What the task requires is an exact printout of the listing below, pictures excluded.

** Material for the task follows **

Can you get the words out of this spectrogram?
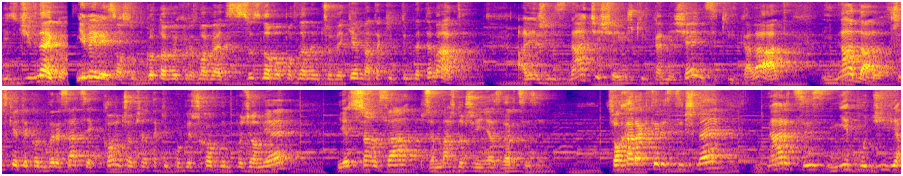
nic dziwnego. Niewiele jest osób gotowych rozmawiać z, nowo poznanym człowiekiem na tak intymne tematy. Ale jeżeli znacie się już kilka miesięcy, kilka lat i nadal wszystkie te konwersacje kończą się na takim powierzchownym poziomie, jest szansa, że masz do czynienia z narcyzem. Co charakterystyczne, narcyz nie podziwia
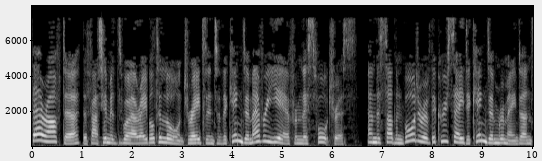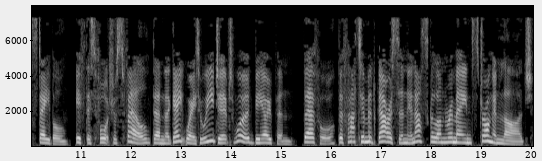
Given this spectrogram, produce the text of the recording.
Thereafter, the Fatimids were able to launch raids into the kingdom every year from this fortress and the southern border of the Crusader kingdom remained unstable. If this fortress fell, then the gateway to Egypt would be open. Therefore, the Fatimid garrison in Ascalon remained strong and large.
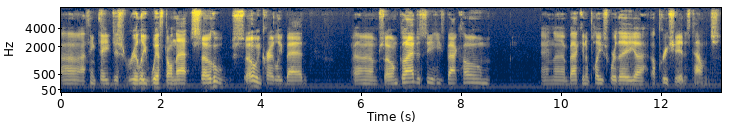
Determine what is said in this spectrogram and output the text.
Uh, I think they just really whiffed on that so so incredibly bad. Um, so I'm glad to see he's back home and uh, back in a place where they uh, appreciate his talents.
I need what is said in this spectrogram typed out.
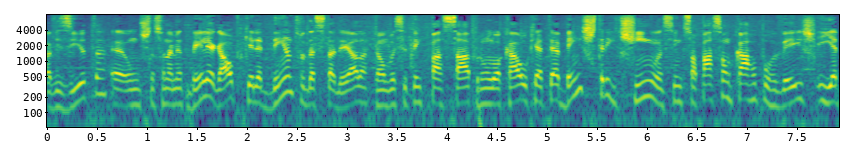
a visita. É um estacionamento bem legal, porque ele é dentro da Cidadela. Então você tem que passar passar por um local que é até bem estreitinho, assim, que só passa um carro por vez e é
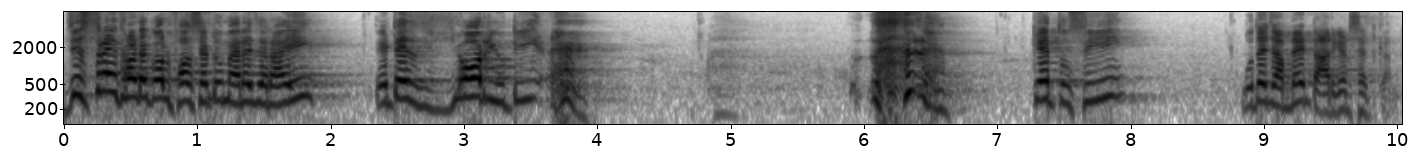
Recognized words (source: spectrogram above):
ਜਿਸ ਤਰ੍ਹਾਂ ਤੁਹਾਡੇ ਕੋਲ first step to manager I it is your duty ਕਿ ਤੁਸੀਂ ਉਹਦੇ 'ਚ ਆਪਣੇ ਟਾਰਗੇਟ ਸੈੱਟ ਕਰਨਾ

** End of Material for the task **

**Answer to the exercise**.
Can you get the words out of this spectrogram?
nic dziwnego. Niewiele jest osób gotowych rozmawiać z, nowo poznanym człowiekiem na tak intymne tematy. Ale jeżeli znacie się już kilka miesięcy, kilka lat i nadal wszystkie te konwersacje kończą się na takim powierzchownym poziomie, jest szansa, że masz do czynienia z narcyzem. Co charakterystyczne, narcyz nie podziwia
Given this spectrogram, produce the text of the recording.
Thereafter, the Fatimids were able to launch raids into the kingdom every year from this fortress and the southern border of the Crusader kingdom remained unstable. If this fortress fell, then the gateway to Egypt would be open. Therefore, the Fatimid garrison in Ascalon remained strong and large.
Determine what is said in this spectrogram and output the text.
Uh, I think they just really whiffed on that so so incredibly bad. Um, so I'm glad to see he's back home and uh, back in a place where they uh, appreciate his talents.
I need what is said in this spectrogram typed out.
a visita. É um estacionamento bem legal, porque ele é dentro da Cidadela. Então você tem que passar passar por um local que é até bem estreitinho, assim, que só passa um carro por vez e é
Recognized words (source: spectrogram above):
ਜਿਸ ਤਰ੍ਹਾਂ ਤੁਹਾਡੇ ਕੋਲ first step to manager I it is your duty ਕਿ ਤੁਸੀਂ ਉਹਦੇ 'ਚ ਆਪਣੇ ਟਾਰਗੇਟ ਸੈੱਟ ਕਰਨਾ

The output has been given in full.